▶ [Required work]:
Starting with the line that contains "spoken text, source: spectrogram above", copy every line through the end of the listing, exactly and only those. No pictures should appear in the copy.

════

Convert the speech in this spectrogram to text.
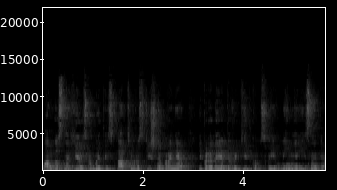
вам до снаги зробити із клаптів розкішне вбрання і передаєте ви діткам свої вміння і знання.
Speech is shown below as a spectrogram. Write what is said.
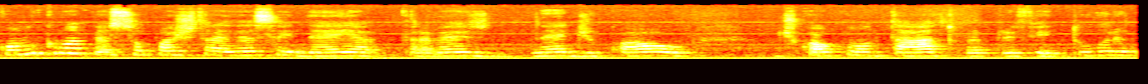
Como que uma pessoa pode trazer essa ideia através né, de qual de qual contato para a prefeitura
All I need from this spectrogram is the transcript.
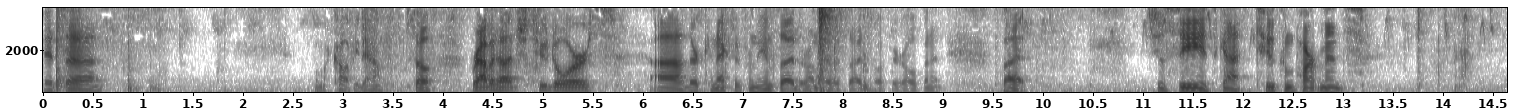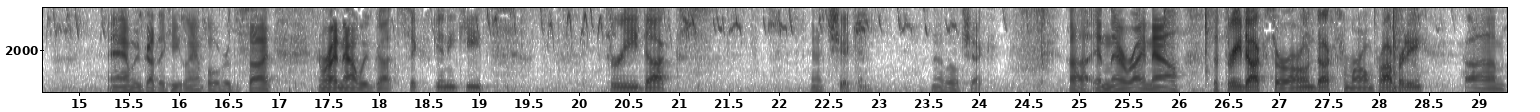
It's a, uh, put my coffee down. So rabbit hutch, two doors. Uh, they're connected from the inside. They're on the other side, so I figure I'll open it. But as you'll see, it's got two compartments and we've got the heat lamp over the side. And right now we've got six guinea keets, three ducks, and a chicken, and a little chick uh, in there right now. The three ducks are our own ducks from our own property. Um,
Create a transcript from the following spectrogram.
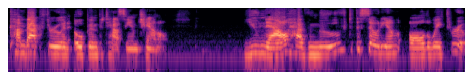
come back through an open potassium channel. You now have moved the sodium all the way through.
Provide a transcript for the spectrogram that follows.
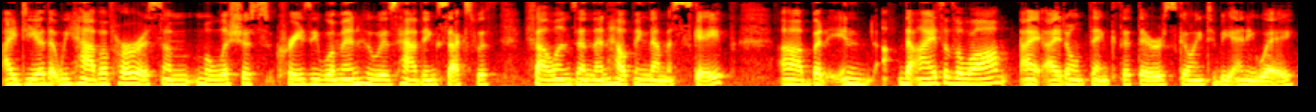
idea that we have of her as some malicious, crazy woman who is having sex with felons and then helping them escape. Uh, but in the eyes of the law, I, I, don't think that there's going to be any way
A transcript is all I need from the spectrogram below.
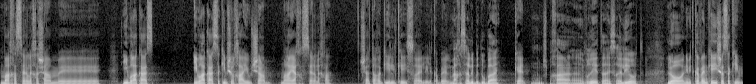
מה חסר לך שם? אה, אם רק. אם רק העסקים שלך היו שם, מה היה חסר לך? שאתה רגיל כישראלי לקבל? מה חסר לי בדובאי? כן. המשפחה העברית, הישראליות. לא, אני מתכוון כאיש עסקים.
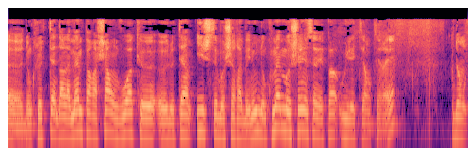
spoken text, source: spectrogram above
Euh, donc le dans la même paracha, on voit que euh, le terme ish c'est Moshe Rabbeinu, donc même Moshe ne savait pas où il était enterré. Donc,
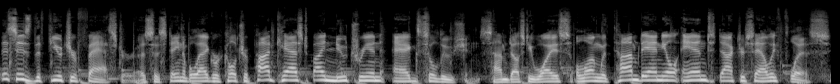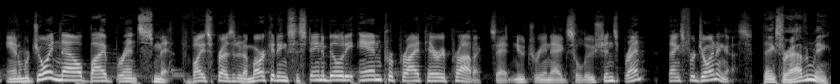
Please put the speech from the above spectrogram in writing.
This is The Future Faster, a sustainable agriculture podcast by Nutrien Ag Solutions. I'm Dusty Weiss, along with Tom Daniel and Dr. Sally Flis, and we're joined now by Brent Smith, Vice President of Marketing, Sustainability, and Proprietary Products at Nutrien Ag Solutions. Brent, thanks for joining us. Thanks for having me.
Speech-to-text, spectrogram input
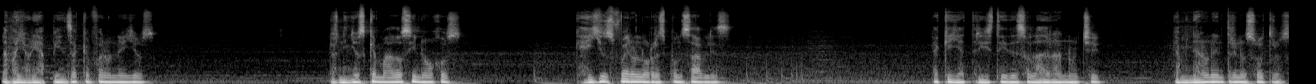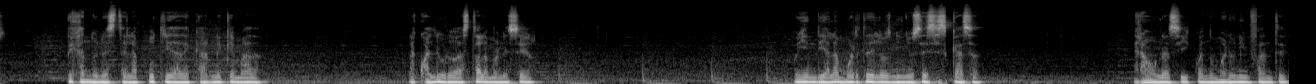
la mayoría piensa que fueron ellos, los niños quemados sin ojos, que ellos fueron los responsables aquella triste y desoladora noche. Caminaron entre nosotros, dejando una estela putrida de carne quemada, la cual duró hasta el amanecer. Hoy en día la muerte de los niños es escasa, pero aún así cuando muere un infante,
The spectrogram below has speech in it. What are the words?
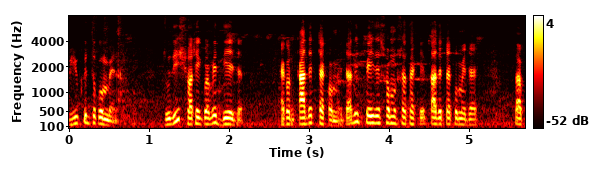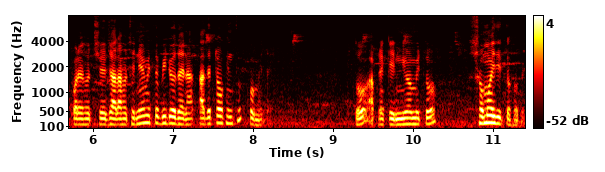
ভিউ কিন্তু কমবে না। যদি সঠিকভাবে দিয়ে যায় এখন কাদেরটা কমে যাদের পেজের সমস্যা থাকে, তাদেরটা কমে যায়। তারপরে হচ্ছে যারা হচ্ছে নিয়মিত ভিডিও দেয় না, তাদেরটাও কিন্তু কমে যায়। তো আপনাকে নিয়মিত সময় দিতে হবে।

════

▶ [Completed exercise]:
spoken text, source: spectrogram above
Euh, donc le dans la même paracha, on voit que euh, le terme ish c'est Moshe Rabbeinu, donc même Moshe ne savait pas où il était enterré. Donc,
Please put the speech from the above spectrogram in writing.
This is The Future Faster, a sustainable agriculture podcast by Nutrien Ag Solutions. I'm Dusty Weiss, along with Tom Daniel and Dr. Sally Flis, and we're joined now by Brent Smith, Vice President of Marketing, Sustainability, and Proprietary Products at Nutrien Ag Solutions. Brent, thanks for joining us. Thanks for having me.
Speech-to-text, spectrogram input
la mayoría piensa que fueron ellos, los niños quemados sin ojos, que ellos fueron los responsables aquella triste y desoladora noche. Caminaron entre nosotros, dejando una estela putrida de carne quemada, la cual duró hasta el amanecer. Hoy en día la muerte de los niños es escasa, pero aún así cuando muere un infante,
The spectrogram below has speech in it. What are the words?
ভিউ কিন্তু কমবে না। যদি সঠিকভাবে দিয়ে যায় এখন কাদেরটা কমে যাদের পেজের সমস্যা থাকে, তাদেরটা কমে যায়। তারপরে হচ্ছে যারা হচ্ছে নিয়মিত ভিডিও দেয় না, তাদেরটাও কিন্তু কমে যায়। তো আপনাকে নিয়মিত সময় দিতে হবে।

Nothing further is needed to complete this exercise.